To visualise this, we took our audience on a walk to count out 401 houses. We edited the video in a blog format to narrate the passage of time and demonstrate just how huge 401 households becoming homeless a day really was.
The video has been watched over 12,000 times across all of our channels and posts, and performed remarkably well on LinkedIn, gaining comments such as: “Extraordinary way to highlight those statistics. The scale is shocking.” And, “A really accessible way to understand the message.”
“Let’s explain the causes of the housing emergency”
Fact: 7,000 social homes were built last year, but over 1 million people are on the social housing waiting list.
This is a story about ratios. We wanted the audience to see how contrasting stats relate to the housing emergency.
We used the hook: “This policy is making the housing emergency worse.” We drew a line graph on a whiteboard to demonstrate the number of social homes declining. Then another line graph to show house prices were increasing. This time we also tied in a TikTok trend, which helped us gain over 19,000 views in just 2 days. The ‘drop it like it’s hot’ trend was all over the TikTok algorithm at the time – by using it creatively, we were able to appear in more people’s TikTok feeds (also known as the For You page) – and so further increase the reach of this content.
4. “Explain it to me like I am five.”
One of our challenges is that no one comes to our social channels with the same level of understanding about the housing emergency. But everyone LOVES to learn and they love to share interesting content.
That’s why a frequent mantra in Shelter’s social media team is ‘explain to me like I’m five’. If you can explain something in a way that is educational, engaging, and entertaining, your point is more likely to stick with them. And everyone is going to want to share it.
5. Test your analogy on peers outside your area of work
I have some passionate, clever friends who have become a mini testing zone for my explainer ideas. One of them is a teacher who has lots of experience explaining things to 5-year-olds. This is very handy!
Testing your ideas by reaching out to people outside of your organisation helps you identify any assumed knowledge, which could isolate a cold audience.
6. Create your videos with personality
You can still create TikTok-friendly content without following a trend, so long as it has personality.
The best TikTok accounts occupy a niche, and for us it’s housing. Our niche is the same across all our accounts, but our TikTok personality has a different tone to ‘Twitter Shelter’.
As long as our brand personality comes through, we can create content that works, but might not necessarily be a TikTok trend. Our friends at Citizen’s Advice are great at this.

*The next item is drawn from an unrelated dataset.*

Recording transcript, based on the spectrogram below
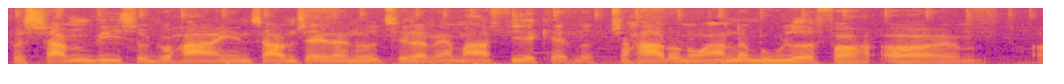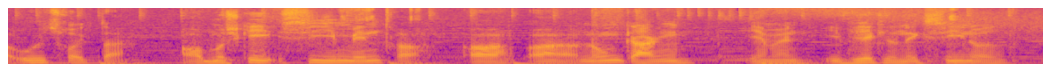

It’s good to mix up content though. Replicating the best performing trends in our own content niche was the quickest way for us to start creating. A bit like how we used the ‘Drop Tok’ trend in this video.
7. Share widely outside of TikTok
One of our best performing posts in this series was a TikTok video that we cross-posted to LinkedIn. Downloading videos from the platform gives our content more mileage and helps us engage a different audience. The fun of TikTok is that content is very top-line, so it can easily work in other spaces.
If you like what we do then please do give us a follow, or why not even tag us in some of your content and we can engage with your charity?
*The number of households who became homeless per day was calculated using official statistics on the number of households who became homeless and were owed the relief duty in the year 1st July 2020-30th June 2021. Since Shelter’s social media post was released, the government have published new quarterly statistics showing that between July and September 2021 the number of households owed a relief duty was equivalent to 397 per day.
Want to learn more about TikTok? Take a look at these other blogs:
- TikTokify your comms: learnings from a new way to do things
- Top tips for engaging Gen Z in your cause via social media
- Get the lowdown on digital platforms – Discord, Clubhouse, TikTok and Instagram
Banner Image: Miki Fath on Unsplash